Boltzmann Collision Operator

The rate at which particles with the original velocities and are scattered into the range to and to is

Here, . Moreover, and are the ensemble-averaged distribution functions for particles of types and , respectively. In writing the previous expression, we have assumed that the distribution functions and are uncorrelated. This assumption is reasonable provided that the mean-free-path is much longer than the effective range of the inter-particle force. (This follows because, before they encounter one another, two colliding particles originate at different points that are typically separated by a mean-free-path. However, the typical correlation length is of similar magnitude to the range of the inter-particle force.) In writing the previous expression, we have also implicitly assumed that the inter-particle force responsible for the collisions is sufficiently short-range that the particle position vectors do not change appreciably (on a macroscopic lengthscale) during a collision. (Both of the previous assumptions are valid in a conventional weakly coupled plasma, because the range of the inter-particle force is of order the Debye length, which is assumed to be much smaller than any macroscopic lengthscale. Moreover, the mean-free-path is much longer than the Debye length--see Section 1.7.) By analogy with Equation (3.17), the rate at which particles with the original velocities and are scattered into the range to and to is

(3.18) |

where . Now, it is easily demonstrated from Equations (3.12) and (3.13) that

(3.19) |

The result follows from the fact that the vectors and differ only in direction. Thus, the net rate of change of the distribution function of particles of type with velocities (at position and time ) due to collisions with particles of type [i.e., the collision operator--see Equation (3.9)] is given by

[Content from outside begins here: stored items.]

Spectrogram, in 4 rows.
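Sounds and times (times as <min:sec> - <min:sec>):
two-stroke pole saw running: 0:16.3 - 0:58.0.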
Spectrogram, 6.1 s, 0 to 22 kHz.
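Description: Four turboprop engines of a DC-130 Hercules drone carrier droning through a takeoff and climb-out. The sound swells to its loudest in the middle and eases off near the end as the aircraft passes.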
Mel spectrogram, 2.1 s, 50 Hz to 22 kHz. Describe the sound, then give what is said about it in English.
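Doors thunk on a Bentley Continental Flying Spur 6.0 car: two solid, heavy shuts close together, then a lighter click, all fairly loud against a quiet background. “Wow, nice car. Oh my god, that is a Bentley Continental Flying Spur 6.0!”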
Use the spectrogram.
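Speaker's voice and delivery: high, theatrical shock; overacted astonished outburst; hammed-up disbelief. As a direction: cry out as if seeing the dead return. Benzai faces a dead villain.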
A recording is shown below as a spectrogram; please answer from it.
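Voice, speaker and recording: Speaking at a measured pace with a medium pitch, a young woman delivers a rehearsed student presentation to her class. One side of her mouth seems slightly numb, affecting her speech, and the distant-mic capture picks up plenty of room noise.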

Here, use has been made of Equation (3.16), as well as . Moreover, , . , and are short-hand for , , , and , respectively. The previous expression is known as the

Expression (3.20) for the Boltzmann collision operator can be further simplified for elastic collisions because, in this case, the collision cross-section is a function only of the magnitude of the relative velocity vector, , and its change in direction as a result of the collision. Furthermore, the integral over the final velocities and reduces to an integral over all solid angles for the change in direction of . Thus, we can write

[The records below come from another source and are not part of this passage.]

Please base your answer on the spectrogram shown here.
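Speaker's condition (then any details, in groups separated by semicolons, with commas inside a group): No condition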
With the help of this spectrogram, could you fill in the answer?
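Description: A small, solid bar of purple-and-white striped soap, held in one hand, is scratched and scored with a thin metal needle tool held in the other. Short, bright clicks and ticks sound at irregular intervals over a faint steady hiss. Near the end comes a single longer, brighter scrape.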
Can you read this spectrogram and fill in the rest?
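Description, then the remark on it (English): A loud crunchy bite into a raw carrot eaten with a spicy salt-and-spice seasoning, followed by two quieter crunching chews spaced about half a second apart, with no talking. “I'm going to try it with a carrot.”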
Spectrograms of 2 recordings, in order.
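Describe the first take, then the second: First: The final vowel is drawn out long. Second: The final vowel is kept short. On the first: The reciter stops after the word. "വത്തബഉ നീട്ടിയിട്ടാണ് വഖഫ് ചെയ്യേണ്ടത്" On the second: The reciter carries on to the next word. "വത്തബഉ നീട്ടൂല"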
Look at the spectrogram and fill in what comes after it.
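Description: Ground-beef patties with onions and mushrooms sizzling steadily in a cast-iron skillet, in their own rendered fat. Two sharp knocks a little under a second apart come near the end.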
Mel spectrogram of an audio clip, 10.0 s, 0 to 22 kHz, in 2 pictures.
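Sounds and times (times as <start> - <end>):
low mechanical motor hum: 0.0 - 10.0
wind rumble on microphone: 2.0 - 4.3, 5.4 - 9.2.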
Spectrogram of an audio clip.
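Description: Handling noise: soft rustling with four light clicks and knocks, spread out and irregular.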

where . Here, is the angle through which the direction of is deflected as a consequence of the collision (see Figure 3.1), and is an azimuthal angle that determines the orientation of the plane in which the vector is confined during the collision. (See Section 3.7.) Moreover, is a conventional differential scattering cross-section (Reif 1965). Hence, we obtain

Note, finally, that if we exchange the identities of particles and in Equation (3.22) then , but , , and . Thus, we conclude that